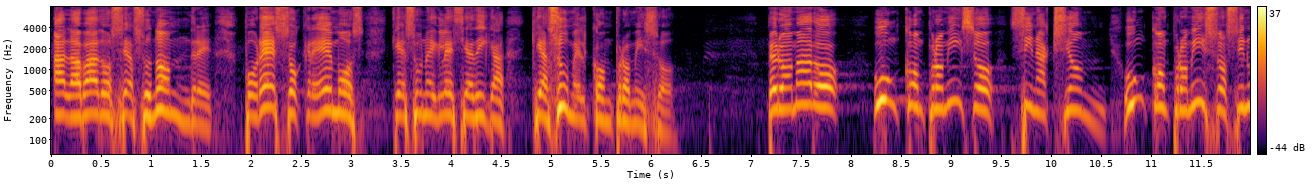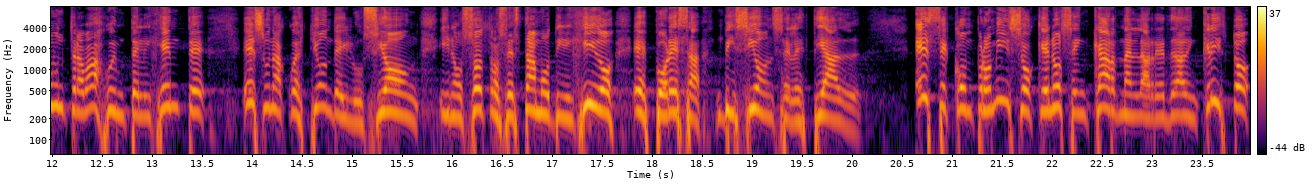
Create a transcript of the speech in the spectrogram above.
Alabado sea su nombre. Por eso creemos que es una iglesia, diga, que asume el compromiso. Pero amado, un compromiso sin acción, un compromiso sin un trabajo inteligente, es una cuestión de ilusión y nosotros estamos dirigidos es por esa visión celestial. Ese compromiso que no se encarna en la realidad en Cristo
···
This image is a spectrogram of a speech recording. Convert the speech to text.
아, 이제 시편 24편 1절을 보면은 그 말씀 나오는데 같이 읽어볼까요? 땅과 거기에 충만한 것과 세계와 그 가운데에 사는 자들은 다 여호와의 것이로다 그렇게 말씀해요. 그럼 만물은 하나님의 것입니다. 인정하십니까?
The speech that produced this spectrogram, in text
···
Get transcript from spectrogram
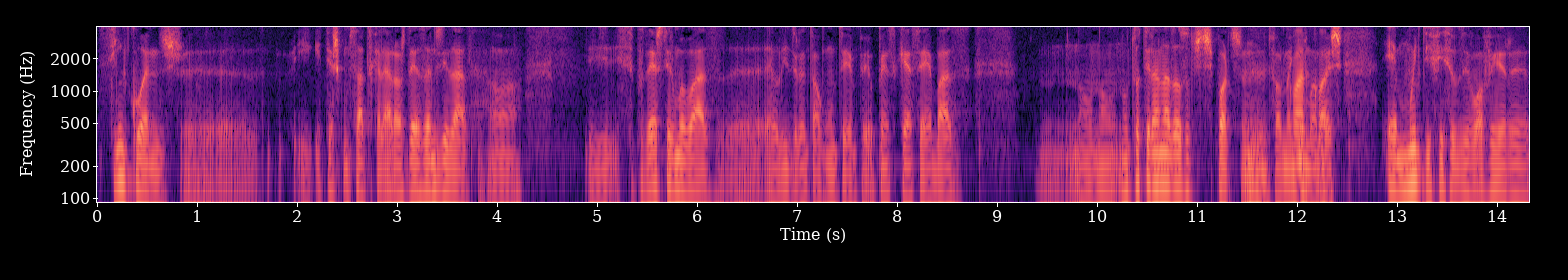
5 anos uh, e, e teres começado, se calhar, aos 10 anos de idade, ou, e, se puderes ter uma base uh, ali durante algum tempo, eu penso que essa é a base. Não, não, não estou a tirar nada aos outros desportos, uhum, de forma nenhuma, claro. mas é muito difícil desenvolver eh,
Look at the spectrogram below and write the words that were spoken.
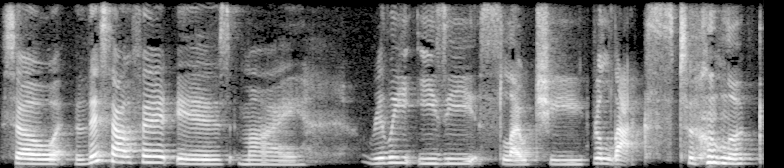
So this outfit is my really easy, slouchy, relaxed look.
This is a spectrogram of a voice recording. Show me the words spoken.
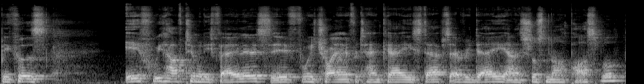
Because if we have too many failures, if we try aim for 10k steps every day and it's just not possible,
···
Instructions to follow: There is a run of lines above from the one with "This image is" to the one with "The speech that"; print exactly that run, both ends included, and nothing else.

Output for this task:
This image is a spectrogram of a speech recording. Convert the speech to text.
아, 이제 시편 24편 1절을 보면은 그 말씀 나오는데 같이 읽어볼까요? 땅과 거기에 충만한 것과 세계와 그 가운데에 사는 자들은 다 여호와의 것이로다 그렇게 말씀해요. 그럼 만물은 하나님의 것입니다. 인정하십니까?
The speech that produced this spectrogram, in text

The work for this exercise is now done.